CAMP TAQADDUM, Iraq -- The discomfort of inhospitable conditions coupled with the fear of knowing that mortar and rocket attacks can, and do, occur at any time seem to have never existed when the ‘docs’ of Taqaddum Surgical make the switch from having a quiet, calm and otherwise boring day to handling the emergency needs of more than a dozen patients injured fighting insurgents.
Instinctively, nurses, corpsmen, surgeons and Marines quickly bound from room to room, rushing blood to some patients while performing emergency surgery on others.
Unpredictability and adverse surroundings are common as this small hospital serves a vital role in the Sunni Triangle - a hotbed of insurgent activity.
The unit is classified as a surgical shock trauma platoon, or SSTP, because it has two main elements: a shock trauma platoon, which serves as an emergency room, and a forward resuscitative surgical suite – a battlefield operating room. With such capabilities, Taqaddum Surgical handles the trying task of treating mass casualty incidents such as the one unfolding before them.
Small tents serve as their treatment rooms, often with temperatures hovering around 120 degrees to regulate the patients’ body temperature during treatment. Their tents’ tarp canvas offers minimal protection from the sandblast affect of the wind and the unforgiving heat of the desert sun.
The Iraqi Army had several soldiers wounded in an insurgent attack that also hit two American service members attached to the unit’s Military Transition Team.
The MTT is a small group of American military personnel tasked with training and advising the Iraqi soldiers.
For the staff of Taqaddum Surgical, patients are viewed as just that - patients - regardless of their nationality, said Navy Lt. Lane C. Zeitler, a nurse with the surgical unit. There is no time to see anything more than a member of the multi-national forces urgently needing treatment, he explained.
When a mass casualty incident occurs, the sailors and Marines here must react instinctively; there is little time to do anything more than the next necessary step for their patient’s survival.
As they intensely concentrate on their mission in the treatment rooms, the sailors still get a glimpse of the progress being made on the frontlines, said Zeitler, a 39-year-old native of Erie, Pa.
“(In here) it looks like the transfer of power is happening,” said Zeitler, referring to the fact that Iraqi casualties outnumbered U.S.
Although the attack left several wounded, some feel these instances serve to strengthen their resolve.
“We are fighting as one team,” said Lt. Col. Abdulmajeed, who chose not to give his full name. “We fight together, we are injured together … we try to build this country together.”
Abdulmajeed, a surgeon, has served with the new Iraqi Army for more than three years and has seen the ebbs and flows of the insurgency and has also seen his country’s army improve, he said, thanks to the work of U.S. service members like Master Sgt. Jay L. Lillefloren, the MTT’s senior enlisted advisor.

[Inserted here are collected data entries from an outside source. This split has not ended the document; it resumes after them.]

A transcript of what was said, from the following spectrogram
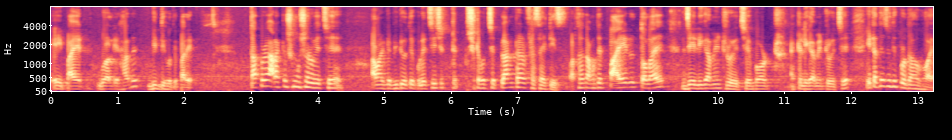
এই পায়ের গোড়ালির হার বৃদ্ধি হতে পারে। তারপরে আরেকটা সমস্যা রয়েছে, আমার একটা ভিডিওতে বলেছি, সেটা- হচ্ছে প্লান্টার ফ্যাসাইটিস অর্থাৎ আমাদের পায়ের তলায় যে লিগামেন্ট রয়েছে বড একটা লিগামেন্ট রয়েছে, এটাতে যদি প্রদাহ হয়,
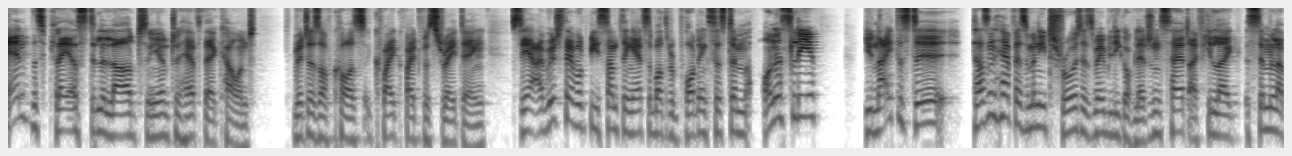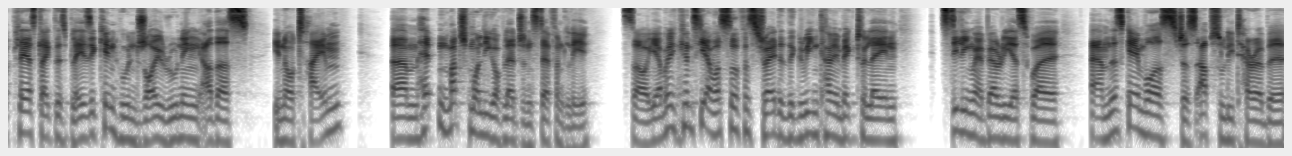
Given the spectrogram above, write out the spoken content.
And this player is still allowed you know, to have their account which is of course quite quite frustrating. So yeah, I wish there would be something else about the reporting system. Honestly, Unite still doesn't have as many trolls as maybe League of Legends had. I feel like similar players like this Blaziken who enjoy ruining others, you know, time, um, happen much more League of Legends, definitely. So yeah, but you can see I was so frustrated, the green coming back to lane, stealing my berry as well. Um, this game was just absolutely terrible.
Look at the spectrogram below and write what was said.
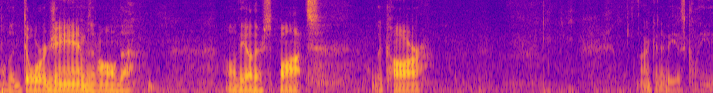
All the door jambs and all the all the other spots the car aren't going to be as clean.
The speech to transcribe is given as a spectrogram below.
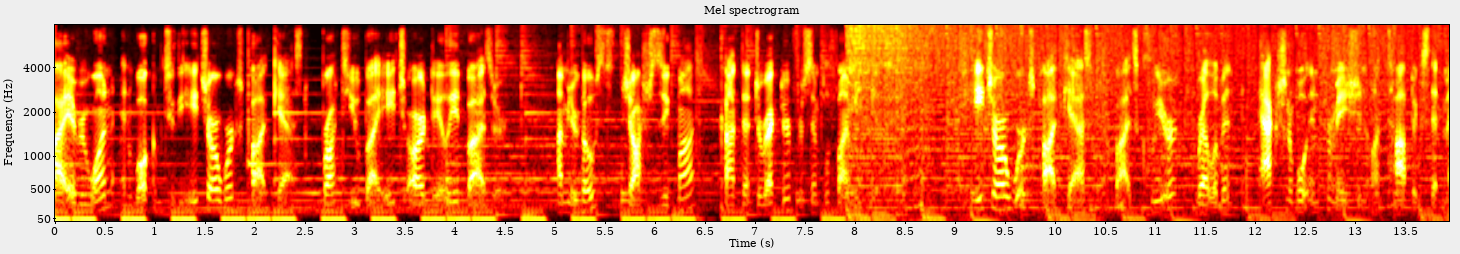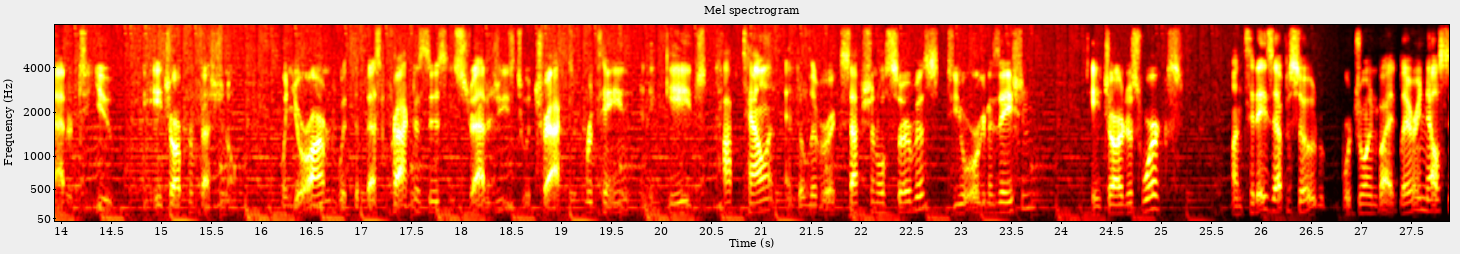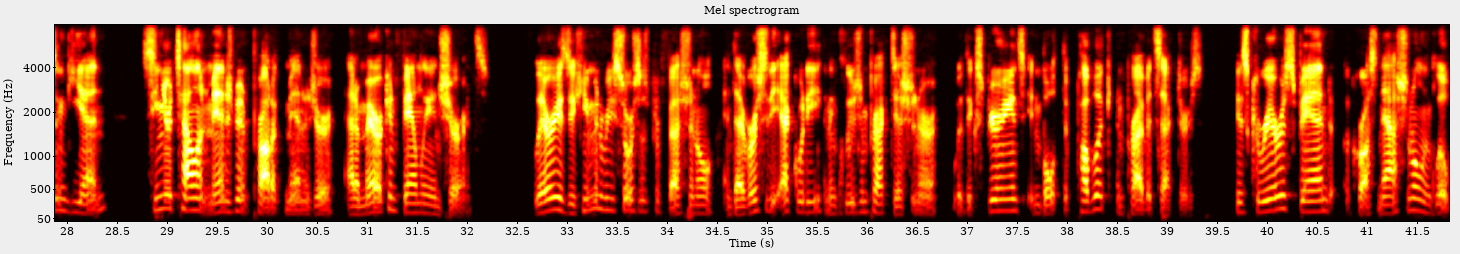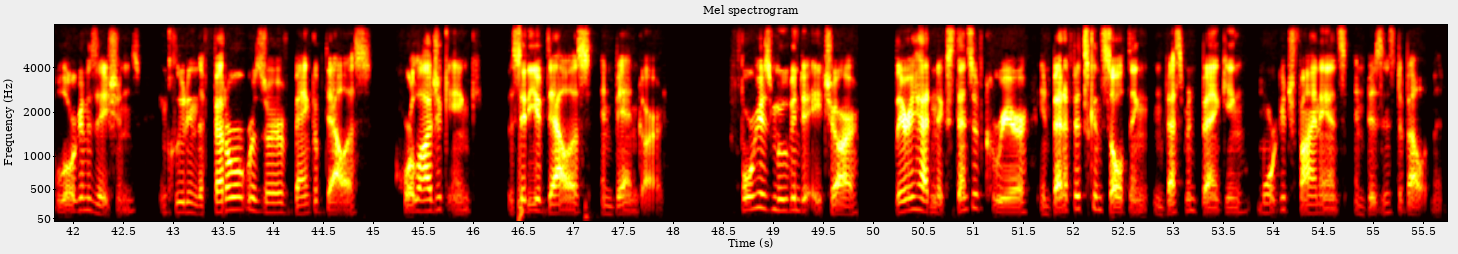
Hi, everyone, and welcome to the HR Works podcast, brought to you by HR Daily Advisor. I'm your host, Josh Zigmont, Content Director for Simplify Media. The HR Works podcast provides clear, relevant, and actionable information on topics that matter to you, the HR professional. When you're armed with the best practices and strategies to attract, retain, and engage top talent and deliver exceptional service to your organization, HR just works. On today's episode, we're joined by Larry Nelson Guillen, Senior Talent Management Product Manager at American Family Insurance. Larry is a human resources professional and diversity, equity, and inclusion practitioner with experience in both the public and private sectors. His career has spanned across national and global organizations, including the Federal Reserve Bank of Dallas, CoreLogic Inc., the City of Dallas, and Vanguard. Before his move into HR, Larry had an extensive career in benefits consulting, investment banking, mortgage finance, and business development.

The Iraqis are forming a solidified, independent army with the support of the American advisors, said Lillefloren. He added that as the Iraqis take a more significant roll in the fight, they continue to see themselves as working right alongside the Americans instead of the supporting role they had earlier in their development.
The MTT members wholeheartedly return the sentiment, said Lillefloren, a 43-year-old native of Anaheim, Calif.
“There is a personal bond…that tends to happen when you’re getting shot at,” he added, as he and several Iraqi officers waited anxiously for updates on their injured troops.
The bond formed by the combat action and rigorous training has begun to slowly blur the line between Iraqi soldier and U.S. Marine, Lillefloren said.
"There’s only ten Marines out there and 200 jundi (junior enlisted Iraqi soldiers),” Lillefloren said. “(It’s) like having 200 Marines.”
Regardless of whether a soldier is Iraqi or American, it’s a confidence booster for them knowing Taqaddum Surgical is close by, Lillefloren said.
“You can get (hurt) out there and treatment is minutes away,” he said, adding, “You never know what’s going to happen out there.”
When asked about the amount of blood covering his smock, whether it was Iraqi or American, one doctor said it doesn’t matter, they’re all patients the same.